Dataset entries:
>>

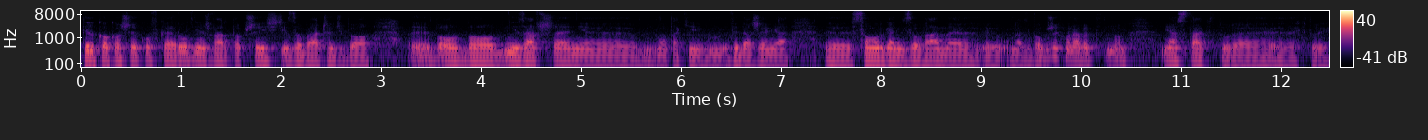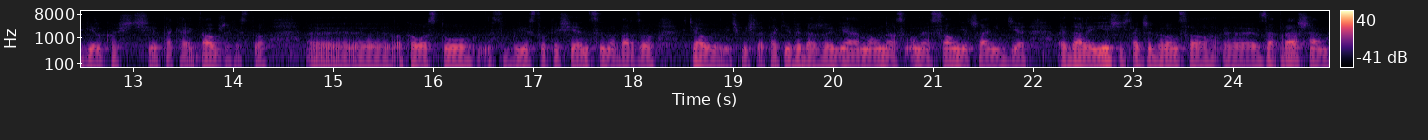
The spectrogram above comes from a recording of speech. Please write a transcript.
tylko koszykówkę, również warto przyjść i zobaczyć, bo, e, bo, bo nie zawsze nie, no, takie wydarzenia e, są organizowane e, u nas w Wałbrzychu, nawet no, miasta, które, e, których wielkość e, taka jak Wałbrzych jest to e, około 100, 120 tysięcy, no bardzo chciałbym mieć myślę takie wydarzenia, no u nas one są, nie trzeba nigdzie e, dalej jeździć, także gorąco e, zapraszam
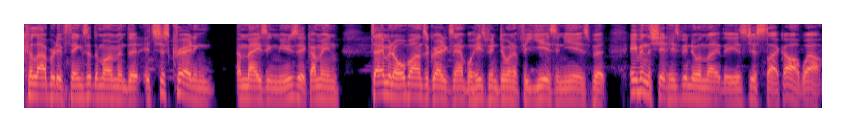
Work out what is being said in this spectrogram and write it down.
collaborative things at the moment that it's just creating amazing music. I mean, Damon Albarn's a great example. He's been doing it for years and years, but even the shit he's been doing lately is just like, oh wow,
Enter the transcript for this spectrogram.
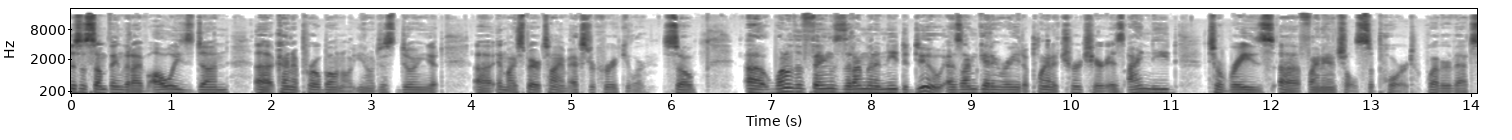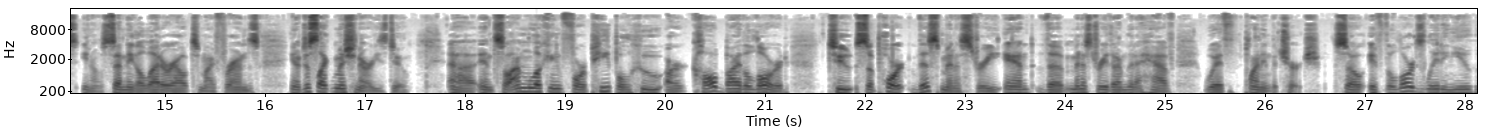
This is something that I've always done uh, kind of pro bono, you know, just doing it uh, in my spare time, extracurricular. So uh, one of the things that I'm going to need to do as I'm getting ready to plant a church here is I need to raise uh, financial support, whether that's you know sending a letter out to my friends, you know, just like missionaries do. Uh, and so I'm looking for people who are called by the Lord to support this ministry and the ministry that I'm going to have with planting the church. So if the Lord's leading you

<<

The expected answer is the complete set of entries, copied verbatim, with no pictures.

The spectrogram above comes from a recording of speech. Please write a transcript.
tylko koszykówkę, również warto przyjść i zobaczyć, bo, e, bo, bo nie zawsze nie, no, takie wydarzenia e, są organizowane e, u nas w Wałbrzychu, nawet no, miasta, które, e, których wielkość e, taka jak Wałbrzych jest to e, około 100, 120 tysięcy, no bardzo chciałbym mieć myślę takie wydarzenia, no u nas one są, nie trzeba nigdzie e, dalej jeździć, także gorąco e, zapraszam
Work out what is being said in this spectrogram and write it down.
collaborative things at the moment that it's just creating amazing music. I mean, Damon Albarn's a great example. He's been doing it for years and years, but even the shit he's been doing lately is just like, oh wow,
Enter the transcript for this spectrogram.
This is something that I've always done uh, kind of pro bono, you know, just doing it uh, in my spare time, extracurricular. So uh, one of the things that I'm going to need to do as I'm getting ready to plant a church here is I need to raise uh, financial support, whether that's you know sending a letter out to my friends, you know, just like missionaries do. Uh, and so I'm looking for people who are called by the Lord to support this ministry and the ministry that I'm going to have with planting the church. So if the Lord's leading you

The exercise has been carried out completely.